Stored data:
============

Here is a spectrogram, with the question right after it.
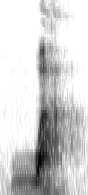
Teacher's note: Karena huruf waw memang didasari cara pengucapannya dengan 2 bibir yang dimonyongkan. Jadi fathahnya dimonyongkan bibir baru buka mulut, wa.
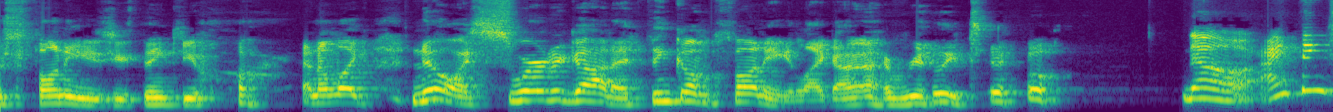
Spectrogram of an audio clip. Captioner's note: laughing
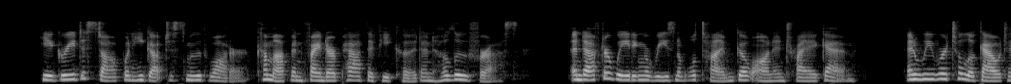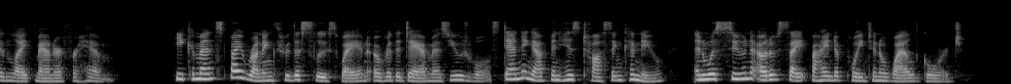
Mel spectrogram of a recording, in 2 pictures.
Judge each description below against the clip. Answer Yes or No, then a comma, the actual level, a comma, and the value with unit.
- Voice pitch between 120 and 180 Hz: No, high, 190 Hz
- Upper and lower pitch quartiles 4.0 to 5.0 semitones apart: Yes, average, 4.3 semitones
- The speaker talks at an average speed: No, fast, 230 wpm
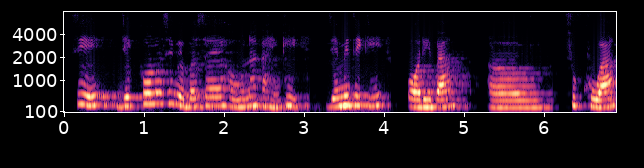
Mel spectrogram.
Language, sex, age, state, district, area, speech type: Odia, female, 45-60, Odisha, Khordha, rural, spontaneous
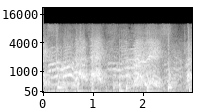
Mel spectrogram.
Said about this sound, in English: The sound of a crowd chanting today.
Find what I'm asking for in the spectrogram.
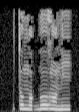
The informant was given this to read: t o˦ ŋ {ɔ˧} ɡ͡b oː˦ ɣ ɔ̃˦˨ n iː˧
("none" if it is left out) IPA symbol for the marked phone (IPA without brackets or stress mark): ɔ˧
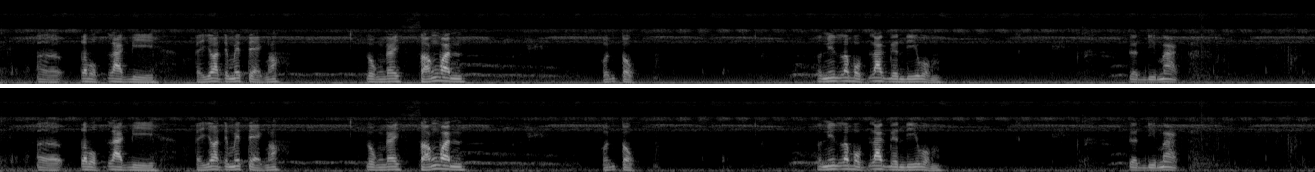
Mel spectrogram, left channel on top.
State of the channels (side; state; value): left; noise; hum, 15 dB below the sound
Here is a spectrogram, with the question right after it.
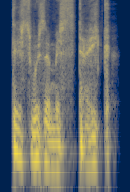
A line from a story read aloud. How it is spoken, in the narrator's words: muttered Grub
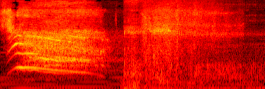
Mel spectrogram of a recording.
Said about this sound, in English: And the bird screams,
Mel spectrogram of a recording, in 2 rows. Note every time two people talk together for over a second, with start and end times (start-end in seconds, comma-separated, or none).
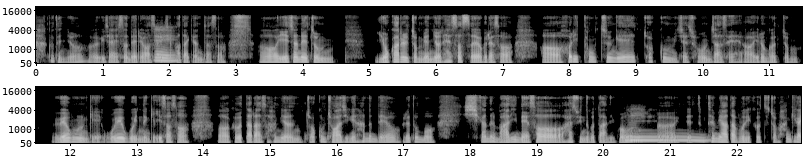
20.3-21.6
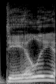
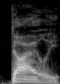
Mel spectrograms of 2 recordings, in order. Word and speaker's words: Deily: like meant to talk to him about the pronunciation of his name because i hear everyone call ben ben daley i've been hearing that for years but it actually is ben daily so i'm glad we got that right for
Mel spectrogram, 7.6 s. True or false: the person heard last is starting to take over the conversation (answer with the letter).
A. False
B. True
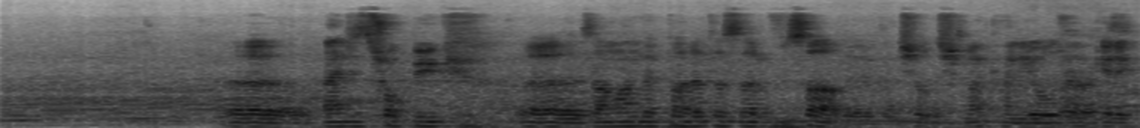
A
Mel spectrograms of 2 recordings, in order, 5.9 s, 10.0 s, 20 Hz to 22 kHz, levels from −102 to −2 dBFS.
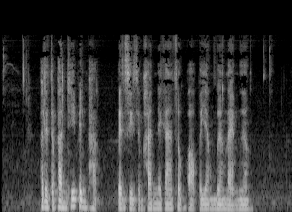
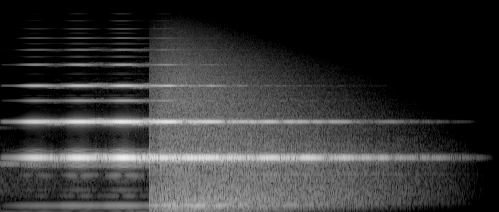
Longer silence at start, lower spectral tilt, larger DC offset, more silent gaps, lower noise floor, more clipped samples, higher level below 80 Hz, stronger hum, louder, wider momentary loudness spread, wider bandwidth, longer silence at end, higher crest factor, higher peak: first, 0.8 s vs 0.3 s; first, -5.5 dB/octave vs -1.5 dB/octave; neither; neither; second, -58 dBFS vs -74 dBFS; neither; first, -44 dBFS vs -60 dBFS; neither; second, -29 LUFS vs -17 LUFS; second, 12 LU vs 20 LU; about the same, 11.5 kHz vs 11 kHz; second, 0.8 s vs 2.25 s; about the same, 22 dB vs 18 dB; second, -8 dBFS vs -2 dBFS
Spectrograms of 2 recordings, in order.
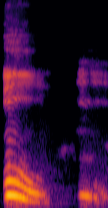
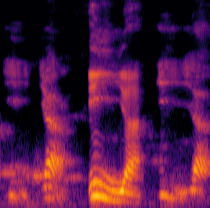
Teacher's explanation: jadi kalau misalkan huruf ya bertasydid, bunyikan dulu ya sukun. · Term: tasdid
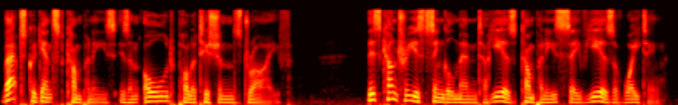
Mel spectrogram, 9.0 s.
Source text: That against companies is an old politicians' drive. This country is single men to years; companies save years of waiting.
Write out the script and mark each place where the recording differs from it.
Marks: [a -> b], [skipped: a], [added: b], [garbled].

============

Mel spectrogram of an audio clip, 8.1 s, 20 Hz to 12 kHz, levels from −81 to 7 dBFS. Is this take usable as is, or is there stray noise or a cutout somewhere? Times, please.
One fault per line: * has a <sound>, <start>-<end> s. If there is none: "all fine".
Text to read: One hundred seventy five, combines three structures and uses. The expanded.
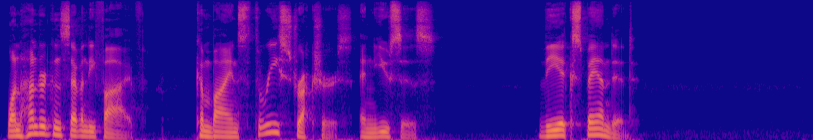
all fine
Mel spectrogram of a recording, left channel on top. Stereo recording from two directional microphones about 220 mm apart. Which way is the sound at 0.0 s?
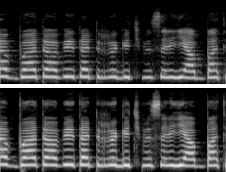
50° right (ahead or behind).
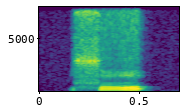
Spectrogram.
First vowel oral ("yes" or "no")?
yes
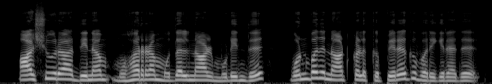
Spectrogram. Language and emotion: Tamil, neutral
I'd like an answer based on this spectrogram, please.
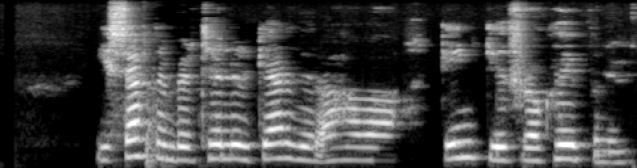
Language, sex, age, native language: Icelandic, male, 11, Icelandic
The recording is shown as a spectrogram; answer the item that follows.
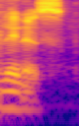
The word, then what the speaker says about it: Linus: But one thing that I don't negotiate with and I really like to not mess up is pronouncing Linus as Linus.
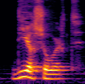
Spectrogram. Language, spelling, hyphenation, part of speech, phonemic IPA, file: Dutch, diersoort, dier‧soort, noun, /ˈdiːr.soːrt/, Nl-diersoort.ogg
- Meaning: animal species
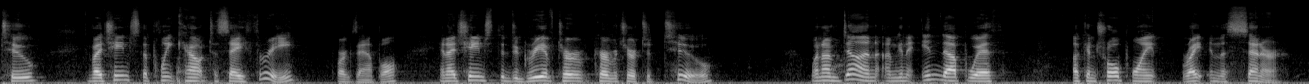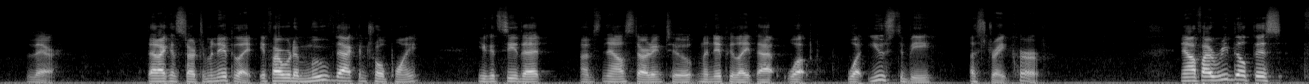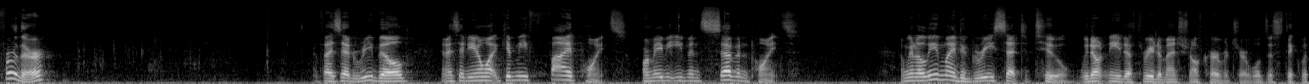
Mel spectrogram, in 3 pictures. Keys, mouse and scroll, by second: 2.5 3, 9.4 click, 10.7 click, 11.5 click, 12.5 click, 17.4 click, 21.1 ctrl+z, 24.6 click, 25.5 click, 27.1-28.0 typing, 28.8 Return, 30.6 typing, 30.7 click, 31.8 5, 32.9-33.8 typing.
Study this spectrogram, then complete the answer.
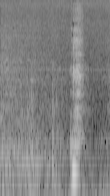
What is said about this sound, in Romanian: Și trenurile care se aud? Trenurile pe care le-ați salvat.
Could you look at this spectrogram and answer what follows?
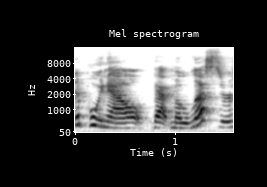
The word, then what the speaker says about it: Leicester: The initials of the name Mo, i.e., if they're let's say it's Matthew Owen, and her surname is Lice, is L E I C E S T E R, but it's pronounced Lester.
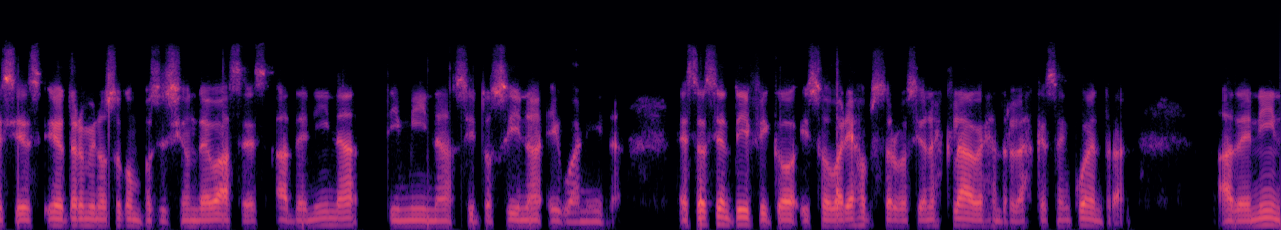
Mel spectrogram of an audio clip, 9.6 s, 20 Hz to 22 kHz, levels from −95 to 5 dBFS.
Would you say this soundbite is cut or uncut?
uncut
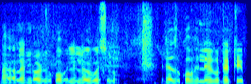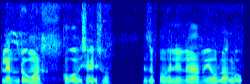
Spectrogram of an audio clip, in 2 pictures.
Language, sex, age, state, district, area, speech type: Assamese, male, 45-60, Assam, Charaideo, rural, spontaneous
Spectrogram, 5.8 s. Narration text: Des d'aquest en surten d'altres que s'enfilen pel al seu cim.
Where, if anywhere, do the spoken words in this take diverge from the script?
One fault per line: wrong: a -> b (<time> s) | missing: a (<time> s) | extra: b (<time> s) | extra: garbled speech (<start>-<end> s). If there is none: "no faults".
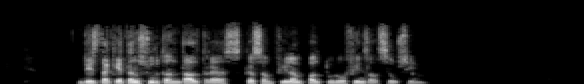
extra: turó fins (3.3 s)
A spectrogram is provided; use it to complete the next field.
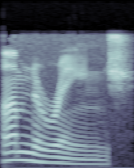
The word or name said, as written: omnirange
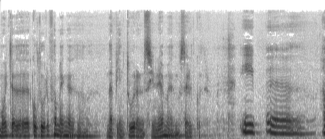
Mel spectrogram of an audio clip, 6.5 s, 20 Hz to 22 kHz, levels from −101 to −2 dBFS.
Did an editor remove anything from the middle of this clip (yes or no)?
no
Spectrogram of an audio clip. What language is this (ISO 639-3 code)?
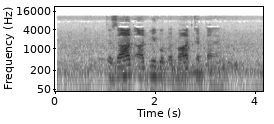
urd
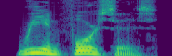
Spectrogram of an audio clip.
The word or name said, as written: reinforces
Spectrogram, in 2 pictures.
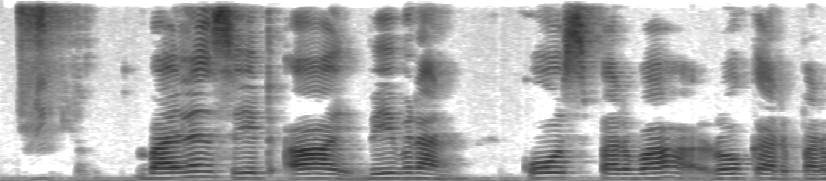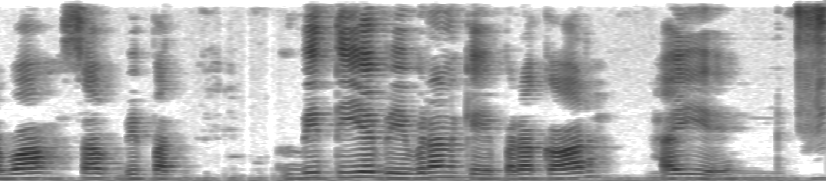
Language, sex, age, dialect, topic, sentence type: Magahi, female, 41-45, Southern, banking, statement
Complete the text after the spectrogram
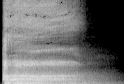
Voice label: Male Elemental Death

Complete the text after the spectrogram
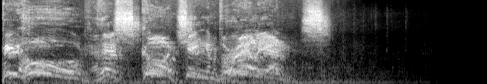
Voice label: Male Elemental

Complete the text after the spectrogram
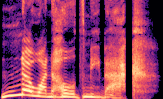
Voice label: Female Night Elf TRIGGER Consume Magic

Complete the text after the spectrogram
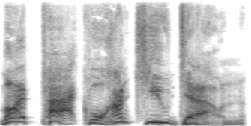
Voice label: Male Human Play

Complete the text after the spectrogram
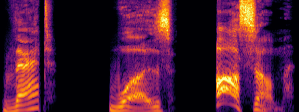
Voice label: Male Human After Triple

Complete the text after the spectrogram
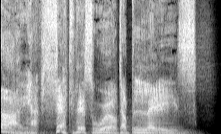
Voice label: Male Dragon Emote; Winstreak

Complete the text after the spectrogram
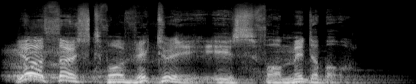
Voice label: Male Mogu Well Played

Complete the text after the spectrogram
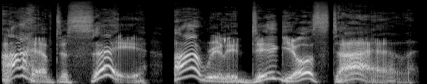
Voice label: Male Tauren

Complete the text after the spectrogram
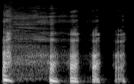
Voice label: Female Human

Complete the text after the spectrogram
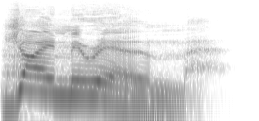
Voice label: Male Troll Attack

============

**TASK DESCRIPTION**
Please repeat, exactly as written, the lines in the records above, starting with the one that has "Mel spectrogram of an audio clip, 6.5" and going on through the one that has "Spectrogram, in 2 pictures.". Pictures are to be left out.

**OUTPUT OF THE TASK**
Mel spectrogram of an audio clip, 6.5 s, 20 Hz to 22 kHz, levels from −101 to −2 dBFS.
Did an editor remove anything from the middle of this clip (yes or no)?
no
Spectrogram of an audio clip. What language is this (ISO 639-3 code)?
urd
Spectrogram of an audio clip.
The word or name said, as written: reinforces
Spectrogram, in 2 pictures.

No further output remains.